Seasons shift, band names change, but The True Faith’s moody post-punk remains dependable as ever. The Boston band entered a new era in more ways than one this year: First by tweaking their moniker, then by teasing their forthcoming album Go to Ground with lead single “Minimal Change”. The new material continues The True Faith’s steady stream of brooding cuts that began with 2021’s EP As Much Nothing As Possible. The group’s consistency checks out: After all, why make anything beyond a “minimal change” or two when you’ve already perfected the formula for mesmerizing music?
STEFAN THEV, “ghouls! zombies! skeletons!”
STEFAN THEV keeps some creepy company, and he’s not shy about it. THEV’s March single assembles an army of its titular creatures — ghouls, zombies, and skeletons — and uses them to put a mangled face to the demons that keep THEV up at night. As visions of corpses and “gone too soon” t-shirts pollute THEV’s mind, he quips in the background that “I’d get rid of ‘em… but I’d be lonely.” Back in the spring, we proclaimed “ghouls! zombies! skeletons!” was the “best thing you’ll hear this side of spooky season” — but frankly, THEV’s acerbic rock can kick the ass of any tired Halloween fodder, too.
Ant Thomas, “Opulence”
Ant Thomas’ “Opulence” doesn’t need to be a moment over 66 seconds. The closer for Thomas’ Privilege Pack EP stacks truths like a swift piece of slam poetry, speaking so poignantly that the Boston rapper doesn’t break a sweat. “We could be Breonna Taylor on any given night / And you gon’ get away / If your skin blue or white,” he raps with solemnity. But Thomas isn’t one to end his song — or his project — on a negative note, and he can flip the script on a moment’s notice. “It’s dark here,” he acknowledges in his final breath, before motivating his crew: “But we gon’ make it light.”
People meet. People fuck. People forget about each other until they’re awkwardly face to face again years down the line. It’s a tale as old as time, yet Viruette manage to make the story fresh again with a ripper of a debut single.

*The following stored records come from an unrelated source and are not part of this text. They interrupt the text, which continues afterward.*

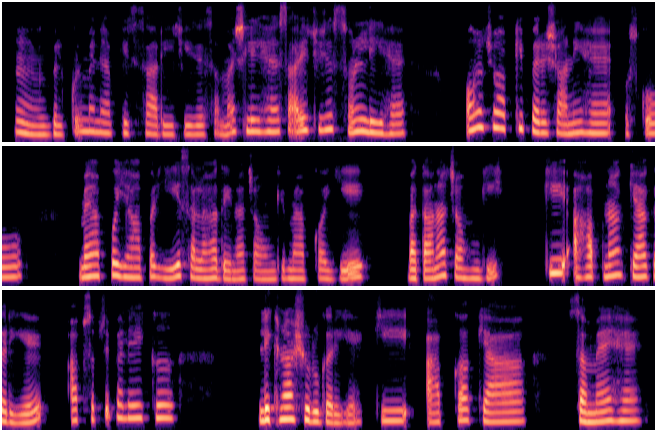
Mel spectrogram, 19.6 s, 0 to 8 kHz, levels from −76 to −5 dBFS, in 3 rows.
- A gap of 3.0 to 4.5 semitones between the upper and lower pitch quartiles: Yes, average, 4.1 semitones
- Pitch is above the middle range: Yes, high, 210 Hz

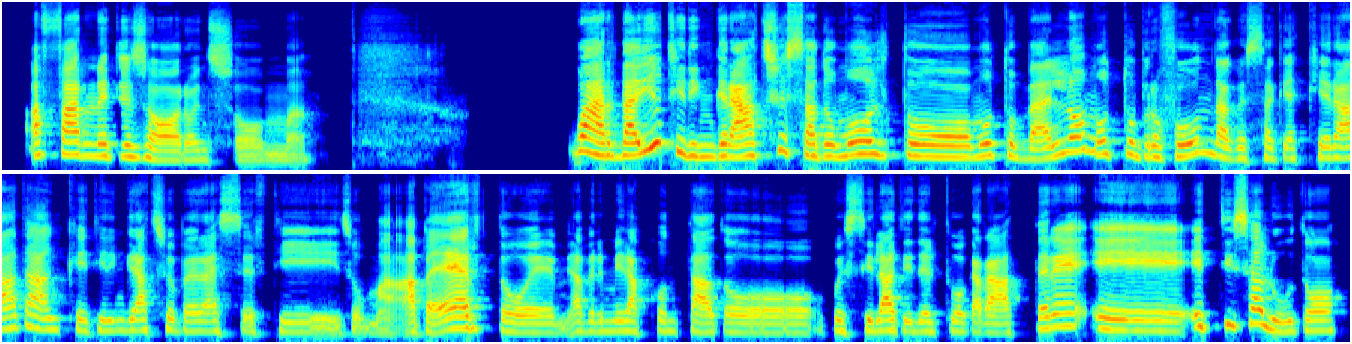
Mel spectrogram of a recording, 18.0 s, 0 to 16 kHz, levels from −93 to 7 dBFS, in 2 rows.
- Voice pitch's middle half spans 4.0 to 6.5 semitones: Yes, average, 5.1 semitones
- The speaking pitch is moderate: No, high, 200 Hz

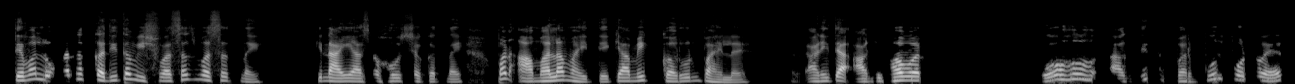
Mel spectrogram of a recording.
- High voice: No, medium, 160 Hz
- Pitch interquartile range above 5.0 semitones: Yes, wide, 5.5 semitones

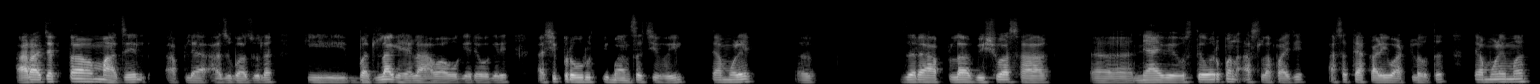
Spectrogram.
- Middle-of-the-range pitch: No, low, 105 Hz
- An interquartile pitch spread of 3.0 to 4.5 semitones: No, narrow, 2.5 semitones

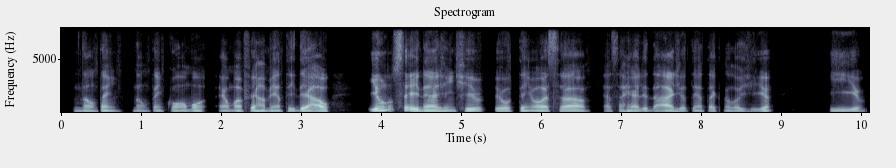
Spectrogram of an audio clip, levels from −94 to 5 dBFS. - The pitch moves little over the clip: Yes, narrow, 1.8 semitones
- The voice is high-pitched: No, very low, 95 Hz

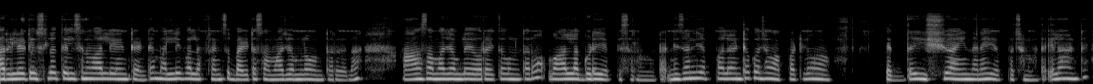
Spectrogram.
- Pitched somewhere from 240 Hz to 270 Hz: Yes, high, 245 Hz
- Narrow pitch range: Yes, narrow, 2.0 semitones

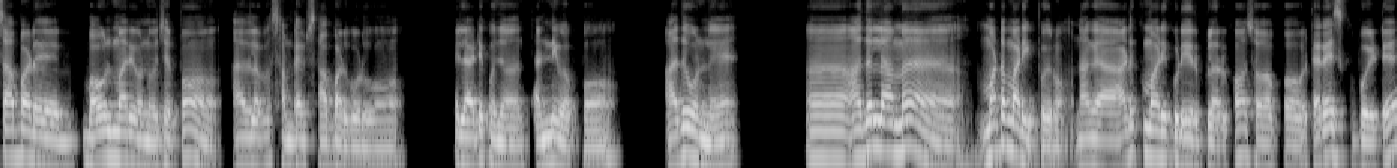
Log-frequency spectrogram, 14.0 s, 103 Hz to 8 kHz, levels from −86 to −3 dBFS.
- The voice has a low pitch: Yes, low, 115 Hz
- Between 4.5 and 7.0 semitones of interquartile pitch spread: Yes, wide, 5.4 semitones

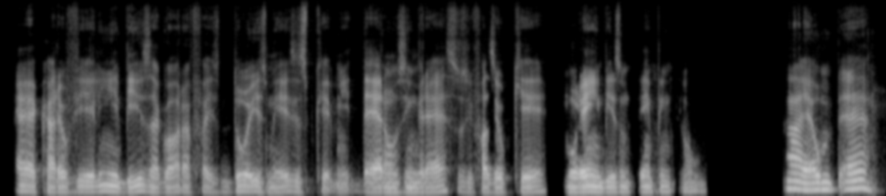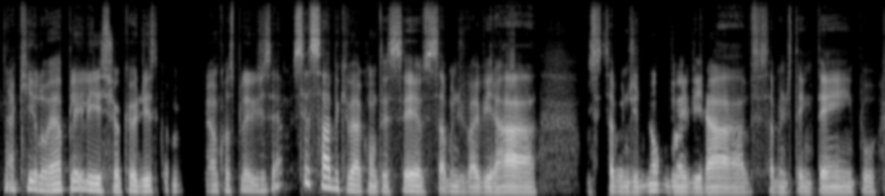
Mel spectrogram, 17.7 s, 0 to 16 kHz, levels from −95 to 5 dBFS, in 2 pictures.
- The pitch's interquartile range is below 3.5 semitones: Yes, average, 2.9 semitones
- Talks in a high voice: No, very low, 95 Hz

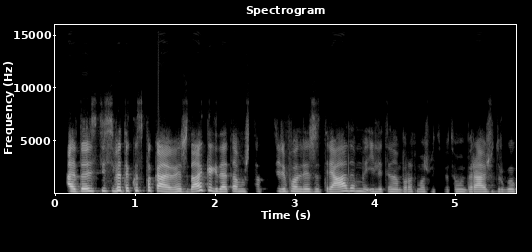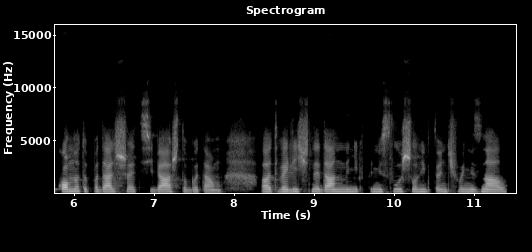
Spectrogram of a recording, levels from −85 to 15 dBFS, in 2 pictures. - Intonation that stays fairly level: Yes, narrow, 2.2 semitones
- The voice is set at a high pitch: Yes, high, 195 Hz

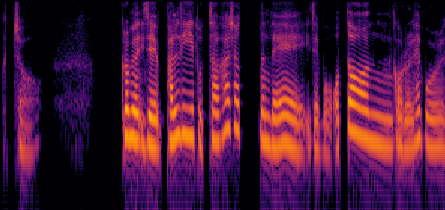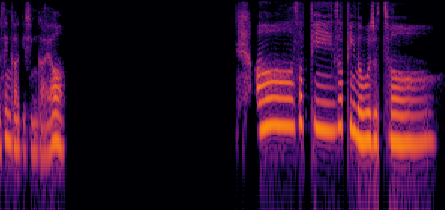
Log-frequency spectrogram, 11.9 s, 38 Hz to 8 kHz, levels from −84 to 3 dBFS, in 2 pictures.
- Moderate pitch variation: No, wide, 5.8 semitones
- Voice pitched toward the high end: Yes, high, 220 Hz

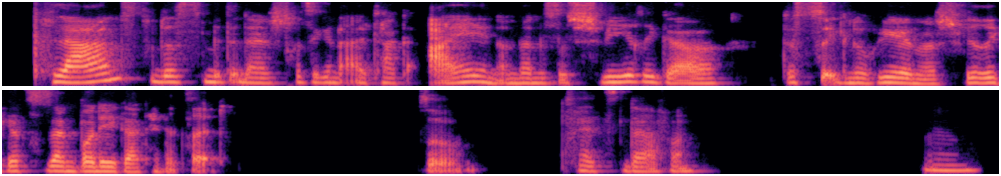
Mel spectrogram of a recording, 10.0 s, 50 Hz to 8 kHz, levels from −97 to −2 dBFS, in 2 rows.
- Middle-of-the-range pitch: Yes, medium, 175 Hz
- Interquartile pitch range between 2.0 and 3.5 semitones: Yes, average, 2.9 semitones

The newcomers unravel a cautionary tale about entertaining old lovers, or what singer and guitarist Harry Bee explains as “how romantic and exciting self-destruction seems in youth.” In turn, “Viruette” proudly presents a one-band wrecking machine eager to recreate that kind of self-inflicted chaos.
Yavin feat. Michael Christmas, “Dumb.”
Finally, a song for when you feel like a living, breathing version of clown applying makeup meme. As we’ve seen with his past pop confessionals, Yavin’s the strongest when he’s dishing on his weaknesses, and this single is no exception. Meet “Dumb.”, a whimsical dump-me-already anthem about not living up to a partner’s expectations. “I fall flat / You don’t deserve that,” he sings over a bouncy keyboard riff, not unlike the piano that carries DRAM and Lil Yachty’s jubilant 2016 bop “Broccoli.” Yavin’s tone is candid, but his backdrop is pure camp, zipping comedy and tragedy into the same kitschy clown suit. Playing dumb never sounded so clever.